I found that my camera gave me a shutter speed of 1/4th (this may have been to do with the fact that I was shooting indoors) so I applied this shutter speed to the following apertures: f5.6, f7.1, f10, f16. Any setting beyong this was completely black. These settings demonstrated the objective.





My main observation is that the brightness of the pink is reduced through each photo. It’s clear and vivid in the first image, standing out from the surroundings, but as it gets darker it is less noticable. Altering exposure shouldn’t alter the hue of the colour itself, but the pink could be mistaken for red in the last picture. This may be because pink is not a primary colour. Had i done this exercise with, say, a red subject it may have appeared to have stayed red throughout. This is something i will experiment with later.

In conclusion altering the aperture has affected the brightness of the colour with hue and saturation remaining the same.

Part 3: Colour

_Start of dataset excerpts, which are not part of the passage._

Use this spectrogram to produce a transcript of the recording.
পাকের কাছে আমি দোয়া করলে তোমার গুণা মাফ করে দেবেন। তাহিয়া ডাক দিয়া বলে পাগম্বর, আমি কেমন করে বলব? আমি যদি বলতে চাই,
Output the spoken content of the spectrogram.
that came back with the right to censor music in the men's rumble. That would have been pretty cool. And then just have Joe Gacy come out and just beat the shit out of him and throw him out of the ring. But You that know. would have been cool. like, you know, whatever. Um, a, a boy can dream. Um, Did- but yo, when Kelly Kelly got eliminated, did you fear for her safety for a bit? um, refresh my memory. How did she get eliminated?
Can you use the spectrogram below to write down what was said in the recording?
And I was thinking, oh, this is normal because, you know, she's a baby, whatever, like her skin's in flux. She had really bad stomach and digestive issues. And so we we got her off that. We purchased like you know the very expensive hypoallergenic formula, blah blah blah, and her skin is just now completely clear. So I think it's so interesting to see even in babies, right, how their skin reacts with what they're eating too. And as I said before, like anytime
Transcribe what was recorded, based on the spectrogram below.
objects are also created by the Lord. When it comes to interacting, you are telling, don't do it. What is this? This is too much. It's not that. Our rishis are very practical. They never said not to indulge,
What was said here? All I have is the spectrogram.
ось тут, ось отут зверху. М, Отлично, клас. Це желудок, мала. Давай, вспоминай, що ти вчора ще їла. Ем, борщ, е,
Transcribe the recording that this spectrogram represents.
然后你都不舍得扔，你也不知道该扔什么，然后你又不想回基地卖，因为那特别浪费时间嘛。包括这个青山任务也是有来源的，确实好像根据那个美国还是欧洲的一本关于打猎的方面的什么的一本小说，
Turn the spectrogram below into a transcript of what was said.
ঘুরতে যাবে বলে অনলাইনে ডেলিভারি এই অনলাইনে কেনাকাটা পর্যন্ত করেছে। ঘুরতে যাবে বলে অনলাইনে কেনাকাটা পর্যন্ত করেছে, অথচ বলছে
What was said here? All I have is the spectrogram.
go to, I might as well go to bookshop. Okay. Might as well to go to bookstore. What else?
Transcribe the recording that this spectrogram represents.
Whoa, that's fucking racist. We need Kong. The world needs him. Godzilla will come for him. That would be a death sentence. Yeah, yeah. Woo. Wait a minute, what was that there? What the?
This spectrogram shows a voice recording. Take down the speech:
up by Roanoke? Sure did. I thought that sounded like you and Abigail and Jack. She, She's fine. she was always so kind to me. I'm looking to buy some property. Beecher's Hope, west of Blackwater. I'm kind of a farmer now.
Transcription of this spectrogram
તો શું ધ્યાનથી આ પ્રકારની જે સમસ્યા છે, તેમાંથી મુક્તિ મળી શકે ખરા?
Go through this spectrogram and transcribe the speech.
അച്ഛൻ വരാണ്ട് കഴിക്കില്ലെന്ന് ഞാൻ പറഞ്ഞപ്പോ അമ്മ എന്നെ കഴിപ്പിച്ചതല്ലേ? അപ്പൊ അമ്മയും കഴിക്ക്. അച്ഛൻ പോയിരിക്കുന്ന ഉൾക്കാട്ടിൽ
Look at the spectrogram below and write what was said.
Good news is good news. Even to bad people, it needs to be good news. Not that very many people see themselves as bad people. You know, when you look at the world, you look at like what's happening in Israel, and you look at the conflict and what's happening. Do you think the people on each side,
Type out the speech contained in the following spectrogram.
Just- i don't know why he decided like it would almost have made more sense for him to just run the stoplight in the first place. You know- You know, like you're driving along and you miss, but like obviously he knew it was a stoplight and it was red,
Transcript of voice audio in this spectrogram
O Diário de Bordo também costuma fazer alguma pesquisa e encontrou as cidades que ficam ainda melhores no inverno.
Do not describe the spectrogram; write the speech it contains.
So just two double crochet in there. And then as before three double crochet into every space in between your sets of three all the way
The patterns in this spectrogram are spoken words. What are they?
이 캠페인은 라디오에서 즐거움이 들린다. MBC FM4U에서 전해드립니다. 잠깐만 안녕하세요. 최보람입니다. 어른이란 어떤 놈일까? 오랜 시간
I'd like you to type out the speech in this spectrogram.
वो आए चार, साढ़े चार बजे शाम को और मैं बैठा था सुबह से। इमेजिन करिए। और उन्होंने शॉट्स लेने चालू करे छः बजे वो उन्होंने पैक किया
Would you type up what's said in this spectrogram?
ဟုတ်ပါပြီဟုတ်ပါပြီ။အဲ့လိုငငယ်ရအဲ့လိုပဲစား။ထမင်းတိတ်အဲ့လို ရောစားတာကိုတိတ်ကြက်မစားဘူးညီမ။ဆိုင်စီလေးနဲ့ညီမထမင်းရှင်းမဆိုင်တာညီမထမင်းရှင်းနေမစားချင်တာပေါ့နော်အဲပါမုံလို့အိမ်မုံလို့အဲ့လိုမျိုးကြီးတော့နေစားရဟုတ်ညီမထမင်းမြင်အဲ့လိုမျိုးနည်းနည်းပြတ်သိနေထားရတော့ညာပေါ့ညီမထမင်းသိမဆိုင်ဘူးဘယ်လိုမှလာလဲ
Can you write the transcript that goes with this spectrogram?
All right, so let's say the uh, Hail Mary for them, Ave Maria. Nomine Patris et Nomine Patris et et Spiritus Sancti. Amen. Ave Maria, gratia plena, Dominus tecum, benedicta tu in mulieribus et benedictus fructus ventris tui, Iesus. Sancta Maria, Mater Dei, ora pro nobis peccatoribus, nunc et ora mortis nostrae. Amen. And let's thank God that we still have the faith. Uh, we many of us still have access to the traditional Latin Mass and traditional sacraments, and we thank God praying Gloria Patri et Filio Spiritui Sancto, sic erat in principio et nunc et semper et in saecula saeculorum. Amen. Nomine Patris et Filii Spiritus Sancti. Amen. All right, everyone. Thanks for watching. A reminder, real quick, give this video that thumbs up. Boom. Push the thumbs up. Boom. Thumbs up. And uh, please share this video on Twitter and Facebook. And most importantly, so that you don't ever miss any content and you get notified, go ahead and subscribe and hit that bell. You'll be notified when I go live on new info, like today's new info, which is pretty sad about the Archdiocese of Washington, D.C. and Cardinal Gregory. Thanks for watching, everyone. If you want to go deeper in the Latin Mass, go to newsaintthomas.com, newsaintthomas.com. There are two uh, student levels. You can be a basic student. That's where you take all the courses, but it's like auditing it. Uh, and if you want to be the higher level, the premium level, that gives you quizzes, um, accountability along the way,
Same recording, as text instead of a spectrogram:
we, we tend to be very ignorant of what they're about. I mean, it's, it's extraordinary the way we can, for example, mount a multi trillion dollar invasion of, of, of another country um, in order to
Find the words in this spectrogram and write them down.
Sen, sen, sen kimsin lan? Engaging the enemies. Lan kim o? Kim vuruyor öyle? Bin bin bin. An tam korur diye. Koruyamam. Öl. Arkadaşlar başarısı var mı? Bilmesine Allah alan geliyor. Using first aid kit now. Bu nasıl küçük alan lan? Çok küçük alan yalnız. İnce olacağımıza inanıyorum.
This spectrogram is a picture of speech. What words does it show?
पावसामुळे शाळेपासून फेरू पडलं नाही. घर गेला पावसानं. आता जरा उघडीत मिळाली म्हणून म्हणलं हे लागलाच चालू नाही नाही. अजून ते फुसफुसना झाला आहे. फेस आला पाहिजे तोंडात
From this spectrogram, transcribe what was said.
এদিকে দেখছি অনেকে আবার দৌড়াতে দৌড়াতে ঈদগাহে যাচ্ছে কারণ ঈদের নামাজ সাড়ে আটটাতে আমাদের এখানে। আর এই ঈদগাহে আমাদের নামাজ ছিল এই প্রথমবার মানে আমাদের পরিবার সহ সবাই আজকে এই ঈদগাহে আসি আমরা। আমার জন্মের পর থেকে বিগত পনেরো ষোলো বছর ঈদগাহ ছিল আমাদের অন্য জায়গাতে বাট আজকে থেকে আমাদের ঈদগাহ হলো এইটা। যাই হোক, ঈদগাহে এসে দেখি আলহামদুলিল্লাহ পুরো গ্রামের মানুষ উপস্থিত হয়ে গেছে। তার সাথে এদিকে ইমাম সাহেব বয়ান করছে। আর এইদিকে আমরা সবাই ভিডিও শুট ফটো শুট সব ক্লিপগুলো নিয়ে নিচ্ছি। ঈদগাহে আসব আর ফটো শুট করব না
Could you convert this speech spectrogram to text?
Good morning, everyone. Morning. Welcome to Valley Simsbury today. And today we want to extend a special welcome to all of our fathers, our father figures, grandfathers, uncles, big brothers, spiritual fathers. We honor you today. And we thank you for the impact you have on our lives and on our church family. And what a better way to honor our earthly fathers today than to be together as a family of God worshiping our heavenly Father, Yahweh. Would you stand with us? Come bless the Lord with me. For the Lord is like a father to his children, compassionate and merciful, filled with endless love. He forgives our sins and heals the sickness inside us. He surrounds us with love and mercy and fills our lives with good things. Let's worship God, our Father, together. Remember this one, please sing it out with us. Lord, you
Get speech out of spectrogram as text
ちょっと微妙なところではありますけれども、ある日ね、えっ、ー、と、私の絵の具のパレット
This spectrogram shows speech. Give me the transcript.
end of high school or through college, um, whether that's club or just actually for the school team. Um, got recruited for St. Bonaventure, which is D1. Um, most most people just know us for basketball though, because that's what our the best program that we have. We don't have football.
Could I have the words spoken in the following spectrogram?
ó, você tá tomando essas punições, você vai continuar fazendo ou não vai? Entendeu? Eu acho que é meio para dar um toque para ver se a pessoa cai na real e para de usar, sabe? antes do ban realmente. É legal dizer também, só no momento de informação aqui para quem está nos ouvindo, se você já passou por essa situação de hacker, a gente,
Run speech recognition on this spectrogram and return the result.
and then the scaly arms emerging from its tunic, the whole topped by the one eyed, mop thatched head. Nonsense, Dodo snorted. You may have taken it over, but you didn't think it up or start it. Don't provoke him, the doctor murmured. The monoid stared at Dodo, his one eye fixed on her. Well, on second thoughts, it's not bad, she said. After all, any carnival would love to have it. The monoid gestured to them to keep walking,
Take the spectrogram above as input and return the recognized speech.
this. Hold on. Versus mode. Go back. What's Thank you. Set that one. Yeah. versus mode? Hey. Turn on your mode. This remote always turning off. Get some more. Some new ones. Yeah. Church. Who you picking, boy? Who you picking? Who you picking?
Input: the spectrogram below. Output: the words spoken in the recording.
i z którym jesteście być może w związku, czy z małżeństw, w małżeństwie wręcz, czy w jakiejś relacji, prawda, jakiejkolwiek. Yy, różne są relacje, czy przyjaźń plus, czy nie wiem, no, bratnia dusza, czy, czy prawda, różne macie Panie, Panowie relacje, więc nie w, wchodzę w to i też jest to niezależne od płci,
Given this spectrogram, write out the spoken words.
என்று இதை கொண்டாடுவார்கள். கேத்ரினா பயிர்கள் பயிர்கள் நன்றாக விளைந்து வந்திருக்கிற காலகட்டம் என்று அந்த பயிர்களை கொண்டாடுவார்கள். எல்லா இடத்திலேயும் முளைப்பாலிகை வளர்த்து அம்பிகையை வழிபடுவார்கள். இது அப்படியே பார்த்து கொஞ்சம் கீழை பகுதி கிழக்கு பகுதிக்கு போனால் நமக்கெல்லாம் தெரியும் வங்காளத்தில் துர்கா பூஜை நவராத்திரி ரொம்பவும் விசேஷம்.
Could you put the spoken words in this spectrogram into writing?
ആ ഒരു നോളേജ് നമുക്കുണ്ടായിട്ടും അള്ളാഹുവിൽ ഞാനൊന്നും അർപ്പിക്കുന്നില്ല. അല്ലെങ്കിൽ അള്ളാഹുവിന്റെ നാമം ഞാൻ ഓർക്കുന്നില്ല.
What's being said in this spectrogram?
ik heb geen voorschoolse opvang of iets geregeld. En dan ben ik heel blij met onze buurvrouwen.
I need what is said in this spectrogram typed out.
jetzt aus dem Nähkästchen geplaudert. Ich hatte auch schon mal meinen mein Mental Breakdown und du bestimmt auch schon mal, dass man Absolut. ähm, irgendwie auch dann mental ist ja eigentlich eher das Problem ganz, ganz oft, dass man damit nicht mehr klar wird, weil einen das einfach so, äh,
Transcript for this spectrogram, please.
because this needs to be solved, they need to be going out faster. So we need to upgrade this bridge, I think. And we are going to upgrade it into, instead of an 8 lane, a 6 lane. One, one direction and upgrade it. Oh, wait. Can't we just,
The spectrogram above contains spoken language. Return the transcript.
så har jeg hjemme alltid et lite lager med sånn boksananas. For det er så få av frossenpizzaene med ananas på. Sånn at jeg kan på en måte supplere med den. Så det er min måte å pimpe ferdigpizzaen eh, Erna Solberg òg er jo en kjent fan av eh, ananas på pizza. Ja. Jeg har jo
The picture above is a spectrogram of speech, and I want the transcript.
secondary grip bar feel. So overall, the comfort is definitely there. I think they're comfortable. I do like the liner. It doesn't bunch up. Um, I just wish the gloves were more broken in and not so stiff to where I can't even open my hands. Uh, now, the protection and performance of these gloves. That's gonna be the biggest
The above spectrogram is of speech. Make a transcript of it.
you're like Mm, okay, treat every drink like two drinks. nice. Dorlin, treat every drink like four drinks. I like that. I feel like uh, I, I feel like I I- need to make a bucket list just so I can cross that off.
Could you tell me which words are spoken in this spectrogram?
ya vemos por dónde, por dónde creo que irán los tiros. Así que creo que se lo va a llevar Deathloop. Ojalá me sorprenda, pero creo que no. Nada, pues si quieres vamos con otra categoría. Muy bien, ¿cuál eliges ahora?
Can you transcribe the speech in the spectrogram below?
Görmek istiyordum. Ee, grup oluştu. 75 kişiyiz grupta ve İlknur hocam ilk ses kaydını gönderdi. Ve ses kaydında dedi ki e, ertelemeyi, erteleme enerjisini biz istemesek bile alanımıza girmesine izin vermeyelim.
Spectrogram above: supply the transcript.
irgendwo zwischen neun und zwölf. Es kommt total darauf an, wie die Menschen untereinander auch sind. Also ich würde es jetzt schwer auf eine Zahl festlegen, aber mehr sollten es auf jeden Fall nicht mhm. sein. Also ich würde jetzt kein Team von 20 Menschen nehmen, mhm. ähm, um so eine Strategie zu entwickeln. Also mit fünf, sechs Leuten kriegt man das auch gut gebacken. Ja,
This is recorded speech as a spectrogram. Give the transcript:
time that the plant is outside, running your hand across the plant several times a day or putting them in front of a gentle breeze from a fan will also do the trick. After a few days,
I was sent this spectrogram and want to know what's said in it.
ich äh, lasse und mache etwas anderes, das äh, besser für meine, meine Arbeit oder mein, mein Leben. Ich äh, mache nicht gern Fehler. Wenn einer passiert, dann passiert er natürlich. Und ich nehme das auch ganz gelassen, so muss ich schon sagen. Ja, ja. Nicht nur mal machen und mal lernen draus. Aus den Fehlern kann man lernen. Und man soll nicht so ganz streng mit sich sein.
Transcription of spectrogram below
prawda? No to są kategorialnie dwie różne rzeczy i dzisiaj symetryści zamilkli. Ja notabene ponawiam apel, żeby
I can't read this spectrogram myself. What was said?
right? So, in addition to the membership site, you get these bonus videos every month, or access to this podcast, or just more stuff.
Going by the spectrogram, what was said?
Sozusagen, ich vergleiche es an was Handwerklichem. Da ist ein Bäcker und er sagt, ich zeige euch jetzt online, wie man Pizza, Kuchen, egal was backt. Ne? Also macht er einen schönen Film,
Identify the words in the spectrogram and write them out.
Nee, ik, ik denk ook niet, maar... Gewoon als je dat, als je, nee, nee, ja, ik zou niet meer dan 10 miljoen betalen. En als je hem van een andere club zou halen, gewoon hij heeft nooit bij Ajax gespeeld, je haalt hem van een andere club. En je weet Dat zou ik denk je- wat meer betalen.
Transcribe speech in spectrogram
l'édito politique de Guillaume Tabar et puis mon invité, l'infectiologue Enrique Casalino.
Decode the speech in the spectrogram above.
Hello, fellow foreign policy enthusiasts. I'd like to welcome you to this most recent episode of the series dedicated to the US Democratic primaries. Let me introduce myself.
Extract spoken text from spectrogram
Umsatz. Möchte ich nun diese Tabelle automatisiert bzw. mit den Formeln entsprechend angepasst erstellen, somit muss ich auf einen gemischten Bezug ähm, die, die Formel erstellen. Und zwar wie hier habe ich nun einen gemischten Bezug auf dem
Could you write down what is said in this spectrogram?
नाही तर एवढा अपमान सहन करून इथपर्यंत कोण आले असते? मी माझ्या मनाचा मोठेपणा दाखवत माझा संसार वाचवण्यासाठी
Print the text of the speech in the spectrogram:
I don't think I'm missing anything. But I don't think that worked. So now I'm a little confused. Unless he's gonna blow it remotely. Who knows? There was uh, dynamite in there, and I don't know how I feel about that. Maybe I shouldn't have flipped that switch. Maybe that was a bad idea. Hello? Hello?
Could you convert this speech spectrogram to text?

Primary Colours
The primary colours traditionally used by painters are Red, Yellow and Blue.  Digital photographers should be aware of the fact that light and digital technology have a different relationship with colour. Transmission primaries are RGB ( red, green and blue).  Mixing coloured light produces different results from mixing paint that are not intuitive. for example red and green produce yellow – which is not what the eye espects.

There are two ways of dealing with colour. Technical deals with the process of recording and displaying colour RGB.  Perceptual deals with the way we see and feel about colour therefore using red, yellow and blue.

We should think of hue as the essential quality that decides how we name a colour – red, purple, blue etc. Hue can be changed by using coloured filters over the lens, or coloured lights.  It can also be altered through the camera settings, including adjusting white-balance.  FInally it can be altered in post-processing, particularly when shot in RAW.

When we think of a colour we can think of its saturation as pure, intense, saturated or dull, weak, unsaturated. Different hues show maximum saturation at different levels of brightness. Saturation is less-adjustable at the time of shooting than Hue or Brilliance, however modern camera settings do allow alterations.  Again, this can be adjusted in post-processing.

We think of colours in terms of how bright they are.  For example very bright, bright, fairly bright, average, slightly dark, dark or very dark. Brightness can be controlled by exposure.